Recently, we’ve seen Ryanair make some big improvements in the way it treats its community of pilots at what is Europe’s largest low-cost airline. The carrier has offered big salary increases, improved employment contracts, and moved to recognise unions representing pilots for the first time in its history.
Emboldened by a rostering fiasco that saw Ryanair forced to cancel thousands of flights last year, pilots started to demand better working conditions – no easy feat considering the fact that Ryanair pilots are spread across bases throughout Europe, many of whom employed by agencies and simply considered ‘contractors’.
Ryanair moved quickly to appease its pilots and even agreed to allow union recognition for cabin crew after the dispute threatened to spread to its flight attendant community as well. But it looks like Ryanair has taken a very different approach to dealing with cabin crew than it has with flight crew.
The European Cabin Crew Association says Ryanair has ignored the “fundamental rights” of cabin crew across Europe. The association claims Ryanair refuses to abide by employment rights in the countries they hire staff – instead, arguing that cabin crew have Irish employment contracts which offer less protections and rights.
For the most part, Ryanair hasn’t really faced too many problems from its cabin crew community. Unlike pilot groups, flight attendants have failed to organise themselves in a way that would really threaten Ryanair or force the airline to take action.
That being said, however, we have just seen the last of three days of strike action from Portuguese-based cabin crew led by the SNPVAC union. Cabin crew walked out over the Easter holiday, holding separate 24-hour strikes on 29th March and 1st April.
The SNPVAC says 91% of cabin crew at Ryanair bases in Lisbon, Porto, Faro and Ponta Delgada took part in the strikes and 27 out of 49 scheduled flights on those two days were cancelled. A further 15 flights operated normally.
But in a worrying development, the last seven flights were allegedly operated by cabin crew from other countries – critics claim a cynical attempt by Ryanair to break the strikes.
Now, it’s been reported that Spanish cabin crew were told they would face “serious consequences” if they didn’t agree to work on the Portuguese services. The revelation was made by the Europa Press newspaper which has claimed Ryanair’s director of Human Resources, Darrell Hughes personally called Spanish workers with the stark warning.
Hughes is alleged to have told Spanish workers that any refusal to work a flight would be considered a “contract break”. While Ryanair wouldn’t be allowed to call in other cabin crew based in Portugal to break the strike, it looks like the airline believes it can legitimately use cabin crew from a different European country.

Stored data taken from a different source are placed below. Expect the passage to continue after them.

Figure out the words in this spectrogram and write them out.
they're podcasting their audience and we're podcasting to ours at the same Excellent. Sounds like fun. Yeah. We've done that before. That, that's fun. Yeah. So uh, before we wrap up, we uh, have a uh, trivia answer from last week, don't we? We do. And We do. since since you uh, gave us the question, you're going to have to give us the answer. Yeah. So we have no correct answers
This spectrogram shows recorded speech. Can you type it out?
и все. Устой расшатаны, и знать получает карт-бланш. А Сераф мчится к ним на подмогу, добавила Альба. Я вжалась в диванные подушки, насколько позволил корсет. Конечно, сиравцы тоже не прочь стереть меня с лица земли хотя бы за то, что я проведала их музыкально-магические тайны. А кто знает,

Nonetheless, the SNPVAC says their action has been a success. Speaking on behalf of the union, Luciana Passo said he was “looking forward to meeting with the (Ryanair) management any time soon.”

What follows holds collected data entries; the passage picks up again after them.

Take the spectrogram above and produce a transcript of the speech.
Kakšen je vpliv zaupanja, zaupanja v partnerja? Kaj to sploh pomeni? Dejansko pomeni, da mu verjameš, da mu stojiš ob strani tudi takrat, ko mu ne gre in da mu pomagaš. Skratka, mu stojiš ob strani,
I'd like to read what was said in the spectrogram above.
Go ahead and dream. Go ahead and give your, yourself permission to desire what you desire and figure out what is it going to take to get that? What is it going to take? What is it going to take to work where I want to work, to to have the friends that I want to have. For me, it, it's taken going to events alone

“We the SNPVAC ask the management to fully comply with national labour law. We are awaiting fair negotiations with the management to come to a basic understanding of a respectful social partnership.”
The union is calling on Ryanair to improve pay and conditions for cabin crew, as well as improving paternity leave for new fathers.
Mateusz Maszczynski honed his skills as an international flight attendant at the most prominent airline in the Middle East and has been flying throughout the COVID-19 pandemic for a well-known European airline. Matt is passionate about the aviation industry and has become an expert in passenger experience and human-centric stories. Always keeping an ear close to the ground, Matt's industry insights, analysis and news coverage is frequently relied upon by some of the biggest names in journalism.